@Carolus: $f$ is any two variable function, $f:\mathbb{N}\times \mathbb{N}\rightarrow \mathbb{R}$. (Note that 1 variable functions, such as $f(n,k)=\frac{1}{k}$ count as a subset. –  Eric Naslund Jun 29 '12 at 16:59
I think you misunderstood the OP's idea. He want to find the asymptotics for $\sum_{0<k\le n,\gcd(k,n)=1}1/k$. The summation is over $k$, not both $k$ and $n$. –  Frank Science Jun 29 '12 at 23:25
@Eric: I ran into some problems with a similar case. $\sum_{2\leq k\leq n,\ (k,n)=1}\frac{n}{k}$. Any thoughts? –  Carolus Jul 2 '12 at 21:02

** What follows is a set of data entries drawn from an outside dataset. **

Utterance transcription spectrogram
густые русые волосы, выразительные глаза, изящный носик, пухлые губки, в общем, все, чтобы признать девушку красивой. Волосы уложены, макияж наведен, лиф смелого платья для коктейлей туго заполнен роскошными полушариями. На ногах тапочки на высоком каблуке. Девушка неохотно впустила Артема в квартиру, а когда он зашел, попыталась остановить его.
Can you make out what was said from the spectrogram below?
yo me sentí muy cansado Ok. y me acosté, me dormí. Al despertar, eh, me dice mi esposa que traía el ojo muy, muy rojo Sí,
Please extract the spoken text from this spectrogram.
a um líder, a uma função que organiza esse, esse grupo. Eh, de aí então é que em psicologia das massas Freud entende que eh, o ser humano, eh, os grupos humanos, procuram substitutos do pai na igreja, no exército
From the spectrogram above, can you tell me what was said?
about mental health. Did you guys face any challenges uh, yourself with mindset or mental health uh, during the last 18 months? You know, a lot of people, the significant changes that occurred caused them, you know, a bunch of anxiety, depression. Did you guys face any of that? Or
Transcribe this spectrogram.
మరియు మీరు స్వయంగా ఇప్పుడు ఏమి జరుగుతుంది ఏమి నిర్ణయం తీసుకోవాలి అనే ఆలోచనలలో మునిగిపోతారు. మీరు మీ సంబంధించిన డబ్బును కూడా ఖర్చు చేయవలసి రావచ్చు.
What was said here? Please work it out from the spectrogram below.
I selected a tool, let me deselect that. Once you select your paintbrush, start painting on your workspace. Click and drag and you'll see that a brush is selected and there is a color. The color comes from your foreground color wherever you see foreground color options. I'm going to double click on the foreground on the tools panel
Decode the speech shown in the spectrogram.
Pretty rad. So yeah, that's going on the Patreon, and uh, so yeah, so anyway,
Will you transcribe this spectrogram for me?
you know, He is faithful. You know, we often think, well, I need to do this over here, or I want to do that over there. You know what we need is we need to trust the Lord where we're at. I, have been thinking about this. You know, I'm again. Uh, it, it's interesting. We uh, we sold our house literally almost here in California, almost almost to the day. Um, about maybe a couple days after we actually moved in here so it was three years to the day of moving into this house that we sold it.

@Carolus: Frank Science makes a good point, perhaps I have misread your question. Is the summation over both variables, or just over 1 variable? –  Eric Naslund Jul 2 '12 at 21:34